While every woman loses their hair in different ways and in different stages, there are a number of types of medically recognized alopecia that have been classified. These are merely categories to help us understand the broad umbrella that is Female Hair Loss.
Alopecia Areata- The most common variation of all the autoimmune diseases. The hair loss presents itself in round smooth patches of various sizes. Considered an autoimmune disease, in which the immune system designed to protect the body from foreign invaders such as viruses and bacteria, mistakenly attacks the hair follicles. (US Department of Health and Human Services) Re-growth may occur without treatment or even after many years, however it is common for those with areata to go through stages of hair regrowth, even full re-growth, only to face losing the hair all over again. Most often areata begins in childhood, however it can happen later in life. This cycle of re-growth and loss and the unknown makes those living with areata doubly devastating. Hair Falls out in small, round patches ranging in size. It is common that once you discover a patch and are diagnosed by a doctor, the individual loses his/her hair in a short period of time, even as quickly as three weeks.
Alopecia Areata Totalis- The 2nd form of alopecia areata, Totalis is the total loss of hair on head.
Alopecia Areata Universalis- The third type of areata, Unversalis is the full loss of hair on the head, face, and body, including eyebrows and eyelashes.
Androgenetica Alopecia or Female Pattern Hair Loss- the most common type of hair loss seen in women, known to be caused by an inherited gene. It’s onset occurs at puberty in genetically predisposed individuals.

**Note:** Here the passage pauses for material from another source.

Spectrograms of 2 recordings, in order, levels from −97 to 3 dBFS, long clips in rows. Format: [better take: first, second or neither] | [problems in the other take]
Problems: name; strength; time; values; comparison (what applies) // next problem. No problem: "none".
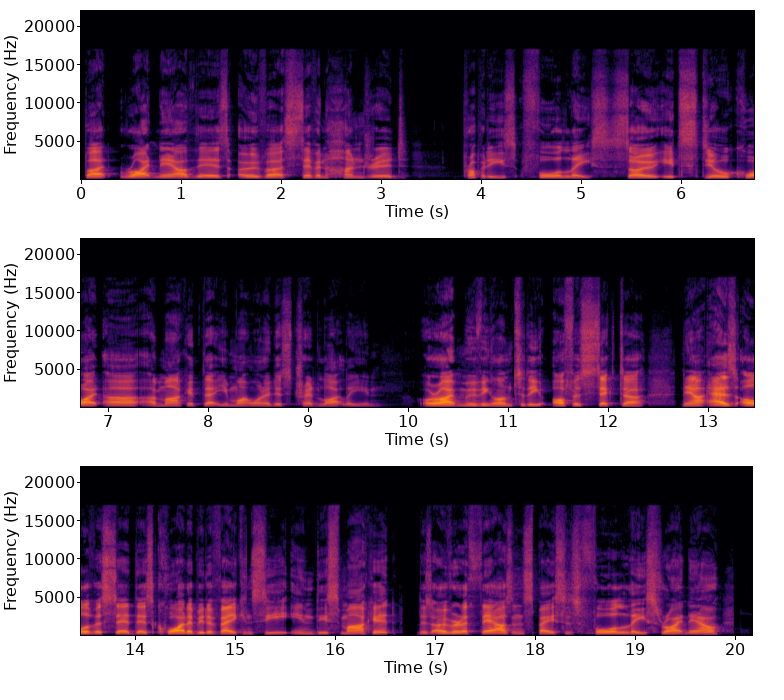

Some in the medical world distinguish Androgenetica from FPHL, however both are believed to have a genetic background influenced by hormonal imbalances. (Walker, Bald No More) Genetic hair loss can come from either parents side of the family.
The hair loss begins as thinning predominantly around the crown of the head and in cases, diffuse thinning all over the scalp.
Psychological Effects: No matter how the loss occurs, either quickly from Areata or more gradually from Female Pattern Hair Loss, living with less or no hair in this society raises many of the same issues for us: isolation, depression, low-self esteem, intimacy, trust, and shame.